We spent 2 nights on the dock in the new harbour, where electricity and water are available for 5 euros each per day in addition to Port Police fees of 15 euros per night. The mini market by the quay may be the best one in the town.

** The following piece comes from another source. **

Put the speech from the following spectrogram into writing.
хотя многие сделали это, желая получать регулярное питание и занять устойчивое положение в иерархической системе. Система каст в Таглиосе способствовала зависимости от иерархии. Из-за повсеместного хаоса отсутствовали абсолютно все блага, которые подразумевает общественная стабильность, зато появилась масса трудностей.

There is bus service from the square to both Navpaktos (west) and to Itea / Delphi (east). Delphi is definitely worth touring, though we only saw Navpaktos through pictures.
The last time we stopped in Galaxidi, we had a very nice meal at Georges taverna / art gallery , right on the old harbour (the only one), where George's sister Mina explained how to cook Octopus (boil in sea water).

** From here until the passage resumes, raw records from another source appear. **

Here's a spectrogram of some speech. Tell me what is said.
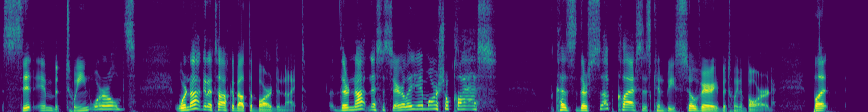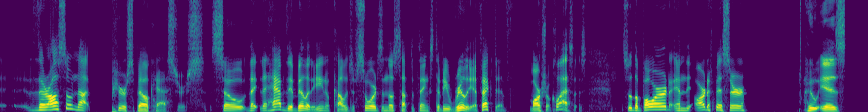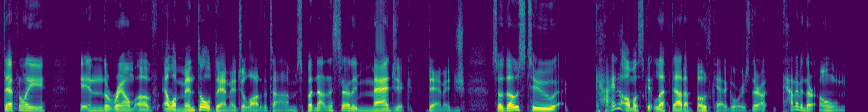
sit in between worlds. We're not going to talk about the bard tonight. They're not necessarily a martial class because their subclasses can be so varied between a bard, but they're also not pure spellcasters. So they, they have the ability, you know, College of Swords and those type of things to be really effective martial classes. So the bard and the artificer who is definitely in the realm of elemental damage a lot of the times, but not necessarily magic damage. So those two kind of almost get left out of both categories. They're uh, kind of in their own.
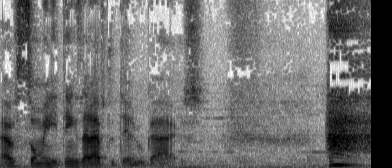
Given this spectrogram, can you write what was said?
I have so many things that I have to tell you guys. I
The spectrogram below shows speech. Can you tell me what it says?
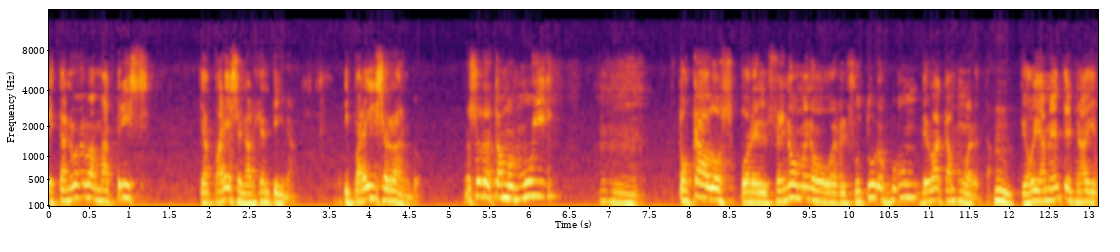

|Greece Ionian & Gulf of Corinth||
Our carbon footprint must be up to size 13EEE with the amount of motoring we are doing lately...over 12 hours from Poros to Galaxidi, all of it accompanied by the throb of the "iron jenny". There was hardly a breath of wind between Poros and the Corinth canal, and not much more in the Gulf of Corinth.
About four hours out of Poros, we finally got around to reviewing the information in the Imray pilot, and found Rod Heikell's note saying the canal is closed between 0600-1800 on Tuesdays. Aisling must have the luck of the Irish (even though there's not a single Irishman aboard) because on this particular Tuesday, they were letting traffic through. We arrived at the eastern end of the canal shortly after mid-day and were relieved to be told we would have only a short wait. Within half an hour, the bridge submerged and away we went!

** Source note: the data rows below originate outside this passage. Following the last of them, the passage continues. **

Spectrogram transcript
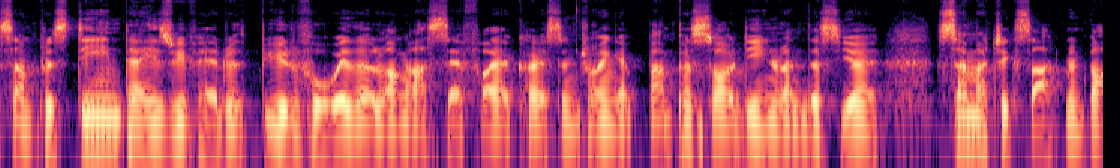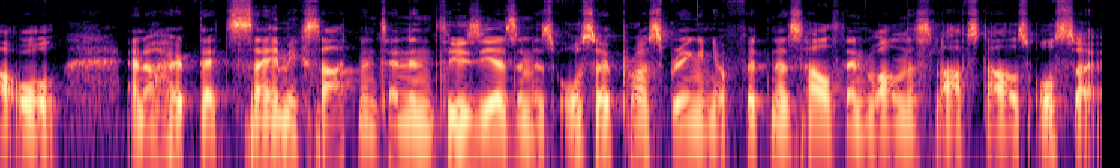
Some pristine days we've had with beautiful weather along our Sapphire coast, enjoying a bumper sardine run this year. So much excitement by all. And I hope that same excitement and enthusiasm is also prospering in your fitness, health, and wellness lifestyles, also.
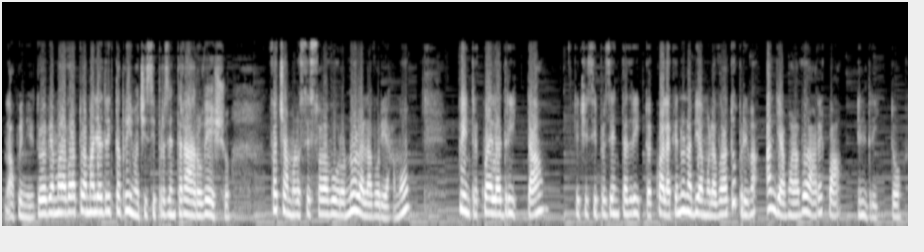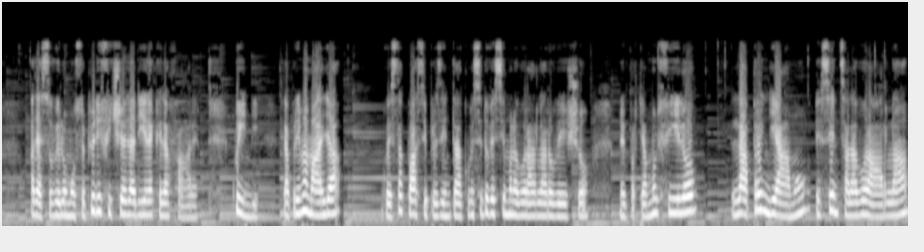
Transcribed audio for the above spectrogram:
no, quindi dove abbiamo lavorato la maglia dritta prima ci si presenterà a rovescio. Facciamo lo stesso lavoro non la lavoriamo mentre quella dritta che ci si presenta dritto è quella che non abbiamo lavorato prima andiamo a lavorare qua il dritto. Adesso ve lo mostro è più difficile da dire che da fare. Quindi la prima maglia questa qua si presenta come se dovessimo lavorarla a rovescio. Noi portiamo il filo la prendiamo e senza lavorarla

We'd already come through here two years ago...in fact, if we'd waited just one more day we would have transited on the identical date. This time, I got to take the helm...it was a big adrenalin rush to steer through a passage that is only 80 feet wide with the current boosting our speed to about 7.5 knots and the walls rising roughly 300 feet above us at the mid-point.
As we passed under the bridge, a bungee jumper was just taking a leap. Talk about adrenalin rushes! If you know of someone who jumped over the canal at 1.20 p.m. on Tuesday August 30th and wants a picture to prove it, tell him to get in touch with us!
We had a few uneasy moments when we emerged from the canal and realized that they had not yet submerged the bridge on the western end, but after a quick VHF exchange with the tower ("OK Captain!! OK!!") we finally saw it sinking. It felt like we had just emerged from a flume ride, but we still had about six hours of sailing left to do. With lots of daylight hours still ahead, we decided to continue on to Galaxidhi, which had been one of our favourite stops when we came through the Gulf of Corinth in 2009. As we pulled into the anchorage in the old harbour at 7.30 in the evening, I wondered aloud whether the old saying "You can never go back" would prove true. I'm happy to report that the view from the anchorage is as pretty as ever, even though we spent our first night hanging on for dear life in a big swell and our second night sitting out a spectacular thunder and lightning storm. As an indication of how much one's perspective changes after a couple of weeks without access to fresh water, we were actually delighted when the downpour arrived and washed the salt off our rigging. More on Galaxidhi in our next posting. Right now, I've got some stainless steel that needs polishing!
|Greece Ionian & Gulf of Corinth||